Supported housing funding scrutinized


New plans to fund supported housing through Housing Benefit or Universal Credit have been criticised by a joint committee made up of the Work and Pensions Committee and the Communities and Local Government Committee.

The joint committee published a report stating that the new funding formula is inappropriate and could lead to a shortfall in the availability of supported housing.

The new plans involve funding supported housing through Housing Benefit or Universal Credit up to the level of the applicable Local Housing Allowance (LHA). For costs above the LHA, the Government would devolve top-up funding to local authorities.

The committee states that instead the Government should consider introducing a new Supported Housing Allowance to better reflect the actual costs of provision in the sector.
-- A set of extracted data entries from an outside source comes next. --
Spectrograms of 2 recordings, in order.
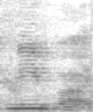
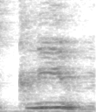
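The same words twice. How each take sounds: First: "Cleaver" as two syllables, "klee-vuh"; "Cleaver" with an added "vuh" at the end; English pronunciation. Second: "Cleave" as one syllable, "kleev"; "Cleave" with no final syllable; German pronunciation. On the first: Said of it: "and Cleaver in English". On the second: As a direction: say "Cleave" the German way, long ee ending on v. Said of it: "it's Cleave in German". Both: Shown as a demonstration.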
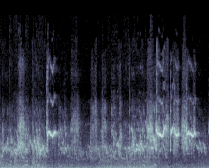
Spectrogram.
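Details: Green Fischer's lovebirds twittering in high scratchy bursts, a shrill squeak early on and a run of quick piercing notes toward the end.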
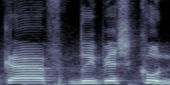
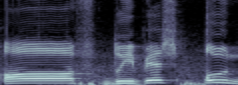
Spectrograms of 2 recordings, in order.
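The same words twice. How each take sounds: First: "কাফ" with a light k, further forward than the tongue root; "কাফ" recited with a thin, aspirated k; forward Kaf. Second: "কফ" drawn out slowly with a heavy q from the tongue root; "উন" begun with a thick uvular q; thick Qaf. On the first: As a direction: bring the k of "খুন" forward on the palate. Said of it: "আগা থেকে একটু সামনে বাড়াবেন". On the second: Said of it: "কফ মোটা আওয়াজে উচ্চারণ করবেন". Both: Shown as a demonstration.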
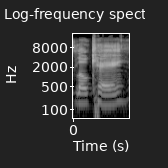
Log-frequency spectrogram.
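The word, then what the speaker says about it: Lokal: that yeah um so my store is called lokay it's spelled l-o-k-a-l but it's a small business owner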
Richard Graham MP, Co-Chair of the inquiry, said: “Supported housing is deeply valued by those who live in it and contributes enormously to their independence and wellbeing.

“We support the Government’s aims to reform funding for this vital sector to ensure quality and value for money, protect and boost supply, and provide greater local control. But we are concerned that the proposals, as they stand, are unlikely to achieve these objectives.”

The Government announced these new plans in 2016 to start operating in April 2019.

Helen Hayes MP, Co-Chair of the inquiry, said: “The proposals have caused considerable concern. Supported housing providers are reconsidering investment plans, shortfalls in the levels of service are expected to get substantially worse and vulnerable tenants are anxious that they may no longer have the guarantee of a home for life.”

Over 700,000 people in the UK currently live in supported housing. Accommodation is provided for older people, people with learning or physical disabilities, people at risk of homelessness, and shelter for people at risk of domestic violence, as well as others.

Grants and benefits to help with housing costs are available.